It is also argued that the lands were not mineral lands, and that the adjudication to that effect in the first suit is not res adjudicata as to the state. That question was again litigated in the present suit, and upon this issue the court below, upon sufficient evidence, found in favor of the United States. See Diamond Coal & Coke Co. v. United States, 233 U. S. 236, 34 S. Ct. 507, 58 L. Ed. 936. But we do not think that question requires our examination or is open upon the present record. The decree in the first suit adjudicated the equitable rights of the United States as against the corporate petitioners. For reasons already stated, the state has at no time had or asserted any interest superior to that of the United States, except its vendor's title, which it has since relinquished to the land company.
In our first opinion we held that the six-year statute of limitation of actions to cancel patents granted by the United States (43 USCA § 1166), even if embracing a suit brought for cancellation of a certification of lands by the United States, had no application to the relief sought against the corporate petitioners. For the same reason it can have none to the relief granted against the state in accordance with the prayer of the bill. The present suit did not seek cancellation of the certification, unless that prayer was denied. It asserts equitable rights to interests in the land derived under and by virtue of the certification.
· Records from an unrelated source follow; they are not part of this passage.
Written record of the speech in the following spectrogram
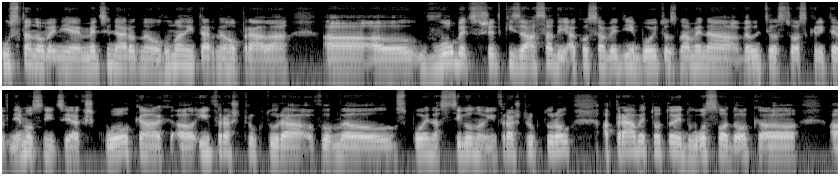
ustanovenie medzinárodného humanitárneho práva a vôbec všetky zásady, ako sa vedie boj, to znamená veliteľstva skryté v nemocniciach, škôlkach, infraštruktúra v, spojená s civilnou infraštruktúrou a práve toto je dôsledok a, a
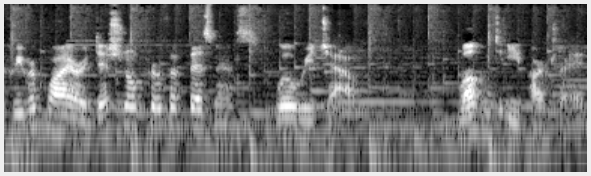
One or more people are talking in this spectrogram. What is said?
If we require additional proof of business, we'll reach out. Welcome to ePartrade.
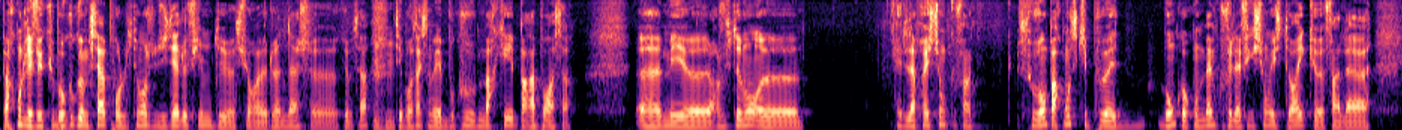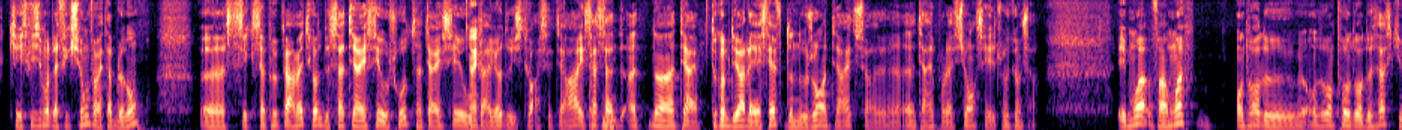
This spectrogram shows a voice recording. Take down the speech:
Par contre, je l'ai vécu beaucoup comme ça pour justement, je disais, le film de, sur euh, John Nash, euh, comme ça. Mhm. C'est pour ça que ça m'avait beaucoup marqué par rapport à ça. Euh, mais euh, alors justement, euh, j'ai de l'impression que, enfin, souvent par contre, ce qui peut être bon quand on même qu'on fait de la fiction historique, euh, enfin, la- qui est explicitement de la fiction véritablement, euh, c'est que ça peut permettre quand même de s'intéresser aux choses, de s'intéresser aux Ouais. périodes, aux histoires, etc. Et ça, ça a un, intérêt. Tout comme d'ailleurs la SF donne aux gens intérêt, euh, intérêt pour la science et des choses comme ça. Et moi, enfin moi, en dehors de, en dehors, un peu en dehors de ça, ce qui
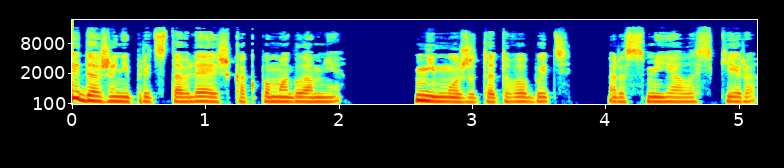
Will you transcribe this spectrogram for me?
Ты даже не представляешь, как помогла мне». «Не может этого быть», — рассмеялась Кира.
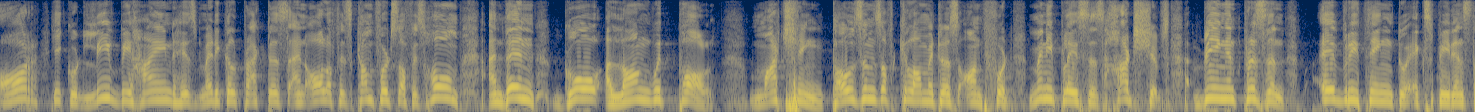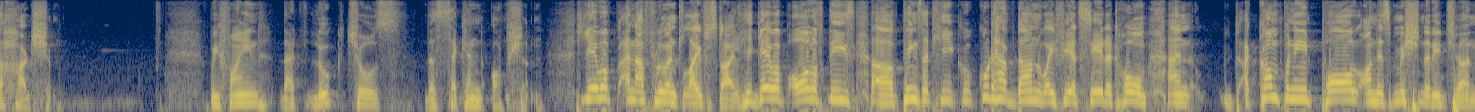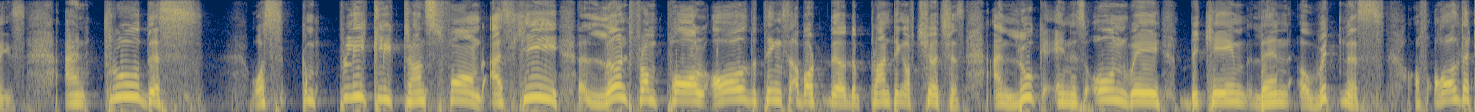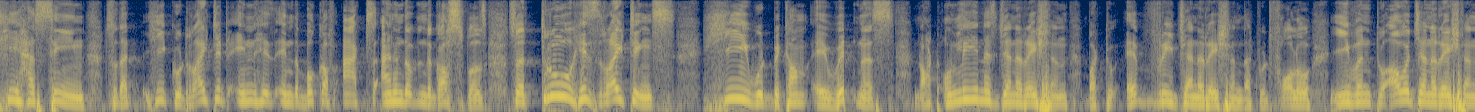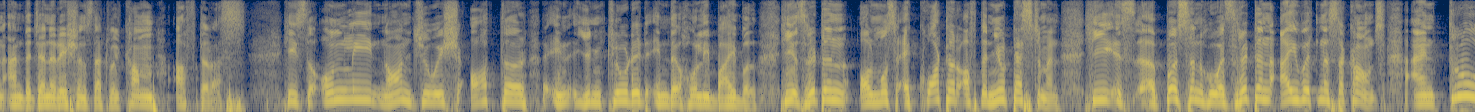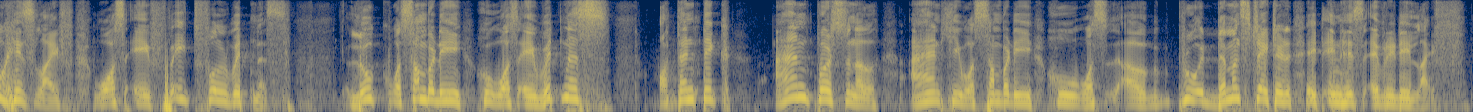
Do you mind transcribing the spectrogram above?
or he could leave behind his medical practice and all of his comforts of his home and then go along with Paul, marching thousands of kilometers on foot, many places, hardships, being in prison, everything to experience the hardship. We find that Luke chose the second option. He gave up an affluent lifestyle. He gave up all of these uh, things that he could have done if he had stayed at home and accompanied Paul on his missionary journeys. And through this was completely transformed as he learned from Paul all the things about the, the planting of churches. And Luke, in his own way, became then a witness of all that he has seen so that he could write it in, his, in the book of Acts and in the, in the Gospels. So that through his writings, he would become a witness, not only in his generation, but to every generation that would follow, even to our generation and the generations that will come after us. He's the only non Jewish author in, included in the Holy Bible. He has written almost a quarter of the New Testament. He is a person who has written eyewitness accounts and through his life was a faithful witness. Luke was somebody who was a witness, authentic, and personal, and he was somebody who was uh, demonstrated it in his everyday life.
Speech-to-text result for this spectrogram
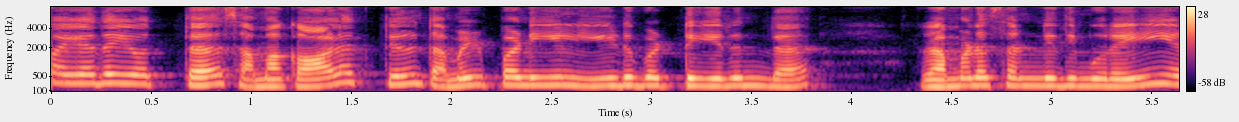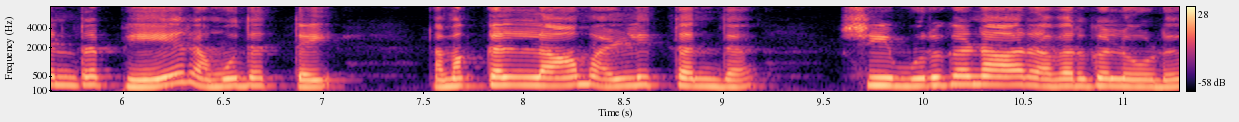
வயதையொத்த சமகாலத்தில் தமிழ் பணியில் ஈடுபட்டு இருந்த ரமண சந்நிதி முறை என்ற பேரமுதத்தை நமக்கெல்லாம் அள்ளித்தந்த ஸ்ரீ முருகனார் அவர்களோடு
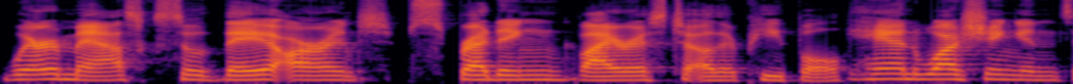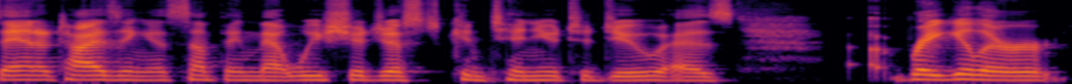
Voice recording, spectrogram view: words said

The decree proceeds, and is affirmed here, on the ground that the mortgage and tax liens asserted by the state are subordinate to those rights.
We have considered, but find it unnecessary to discuss, other objections to the decree.
The decree provided 'That the plaintiff (the United States) is the owner and entitled to possession of the following described property, towit: * * * and that plaintiff's title thereto be quieted against any and all claims of the defendants, or either of them or of any person or persons claiming, or hereafter to claim through or under the said defendants, or any or either of them; that said defendants, and each of them, have no right, title or interest, or right of possession in or to said premises hereinabove described, or to any part thereof; and the said defendants, and each of them, are perpetually restrained and enjoined from setting up or making any claim to or upon said premises, or any part thereof, and all claims of said defendants, and each of them, are hereby quieted.'